Our alarm did not even have to beep twice the morning we started our Kilimanjaro trek. Our eyelids popped open and we were up, backpacks strapped on, ready and waiting for our van. Imagine two excitable kids on their first day of school — bags packs, shoes tied, anxiously waiting for the bus. Right on schedule (nothing short of a small miracle for Tanzania) we were greeted at the hostel gate by our guide, Prosper, and our assistant guide, Brayton, for our 45 minute drive to the Machame Gate entrance to Kilimanjaro National Park.
We were shuffled into a sort of tourist waiting area, sort of like how farm animals are herded into a small pen, and told to wait there until our guide came back to get us. They told us that this was so that we could stay in the shade while the guides got their team of porters assembled and packed up to go, but please take note that it was not sunny at all. In fact, it was rather cloudy with a cool drizzle keeping the temperature borderline cold. In reality, we interpret this waiting zone to be a safe place where the guides feel they can plant their clients and trust that all of us bonehead tourists can’t possibly get lost wandering around. In all fairness, they might have a point.
Eventually, Prosper came back to fetch us and we officially signed into their registrar. We were very careful to make sure we knew our passport numbers since we knew that this information was needed for registration. Or was it? Seeing as we overheard another guide tell her group to simply make up a nine digit number, we are not so sure of the necessity of this piece of information. Regardless, we were officially at Kilimanjaro as of that signature!
It was time. While Prosper stayed back at the gate to take care of a few more guide logistics, we took off with Brayton. We had 4,000 feet of elevation to gain before we reached our campsite for the night so Prosper figured that we had better get a move on and that he would catch up to us soon enough. Well, things did not go exactly according to Prosper’s plans. We made great time! Feeling fit and already acclimatized from our John Muir Trail hike a few weeks ago, we flew up the trail. (Our best guess is that the few weeks in between we spent doing close to nothing physical served as our highly effective tapper.)

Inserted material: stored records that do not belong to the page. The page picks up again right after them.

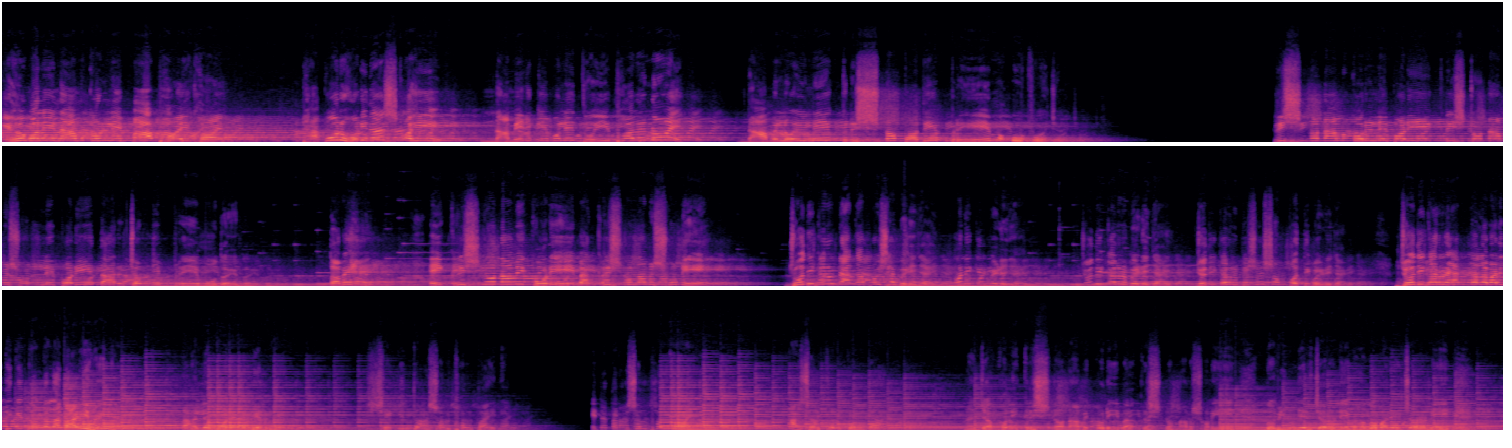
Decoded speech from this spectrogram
কেহ বলে নাম করলে পাপ হয় ক্ষয়। ঠাকুর হরিদাস কহে, নামের কেবলে দুই ফল নয়, নাম লইলে কৃষ্ণ পদে প্রেম উপজয়। কৃষ্ণ নাম করলে পরে, কৃষ্ণ নাম শুনলে পরে তার জন্য প্রেম উদয় হয়। তবে হ্যাঁ এই কৃষ্ণ নামে করে বা কৃষ্ণ নাম শুনে যদি কারও টাকা পয়সা বেড়ে যায়, অনেকের বেড়ে যায়। যদি কারোর বেড়ে যায়, যদি কারোর বিশেষ সম্পত্তি বেড়ে যায় যদি কারোর একতলা বাড়ি থেকে দোতলা বাড়ি হয়ে তাহলে মনে রাখবেন সে কিন্তু আসল ফল পায়নি। এটা তার আসল ফল নয়। আসল ফল কোনটা? যখনই কৃষ্ণ নামে করি বা কৃষ্ণ নাম শুনি, গোবিন্দের চরণে, ভগবানের চরণে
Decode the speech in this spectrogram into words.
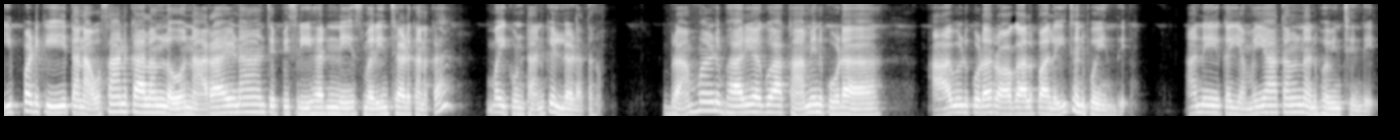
ఇప్పటికీ తన అవసాన కాలంలో నారాయణ అని చెప్పి శ్రీహరిని స్మరించాడు కనుక వైకుంఠానికి వెళ్ళాడు అతను. బ్రాహ్మణుడి భార్యకు ఆ కామెని కూడా ఆవిడ కూడా రోగాల పాలై చనిపోయింది. అనేక యమయాతనలను అనుభవించింది.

Chit chatting with Brayton as we went, it was not too long before we were hiking right alongside the porters. Watching them carry these gigantic duffel bags, water jugs, and wicker baskets tied shut with twine on their backs, shoulders, and heads was amazing! There must be something in the water, because they are absolutely super human! (Maybe that is why we are told not to drink the water here. Perhaps it does not have anything to do with getting sick, but rather they do not want us to catch onto their secret elixir. Just a thought.) Thoroughly entertained between gawking at the porter balancing act and learning Swahili phrases from Brayton, we made it to the lunch stop in what seemed like no time! We devoured our box lunches of egg and beef burgers, chicken wings, bananas, and muffins and were soon powered up for the rest of the day’s hike.
The trail was incredibly gentle and in just a few more miles we had made it to camp. We looked around and soon realized that the only other people at the Machame Hut campground were porters setting up tents. We were the first people there! While signing into the hiker log (which is something all hikers are required to do once they reach each campground at the end of the day for record keeping purposes) we checked the time and realized that we had cut the estimated hiking time for the day in half! We also noticed that Prosper was still nowhere to be found.
Once the porters had set up camp, we climbed into our tent (the Taj Mahal in comparison to what we typically camp in) and began unpacking our few belongings and getting things settled. All of the sudden, we hear Prosper huffing and puffing as he finally catches up. He abruptly pops his head into our unzipped tent and between deep breaths and wiping sweat from his brow he unleashes a verbal lashing. Apparently we had been going way to fast for his liking. The saying on the mountain is “pole, pole” which translates to mean “slowly, slowly” with the assumption being that people must take this hike very slowly due to the high elevation and the resulting lack of available oxygen for your body.
Prosper preached to us that we would never make the top if we insisted on wasting our energy going too quickly, especially on the first day. He also chastised us for not allowing the porters to do their job. By beating them to camp, they were not able to have things set up and ready for us when we arrived like they typically do. Basically, we were told that going forwards we were to follow step-by-step behind our leaders and not a step quicker…or else.
Our only response to all of this was, “We did not know if we could walk any slower than we were going. That is the slowest we have ever hiked. That is our ‘pole, pole’.” After a few minutes, Prosper settled down, made a few good humored jokes, and went off to recap with Brayton. Whatever Brayton said to Prosper must have helped. Perhaps he mentioned that we were continually leaving him behind and that clearly breathing too hard was not an issue thus far since we were were practically able to sing while hiking up those 4,000 feet to camp. Soon enough, Prosper came around and joined in our goal of being first to camp everyday.
As if to celebrate a fantastic first day on our trek, the cloud layer we were sitting in for the majority of the evening lifted just after dinner revealing the summit of Kilimanjaro for the first time. With the sky on fire as the sun set, Kili was lit up by an almost heavenly light. Now if that is not motivation to get up and hike the next day, I truly do not know what is.
Check out all of the images in the gallery below: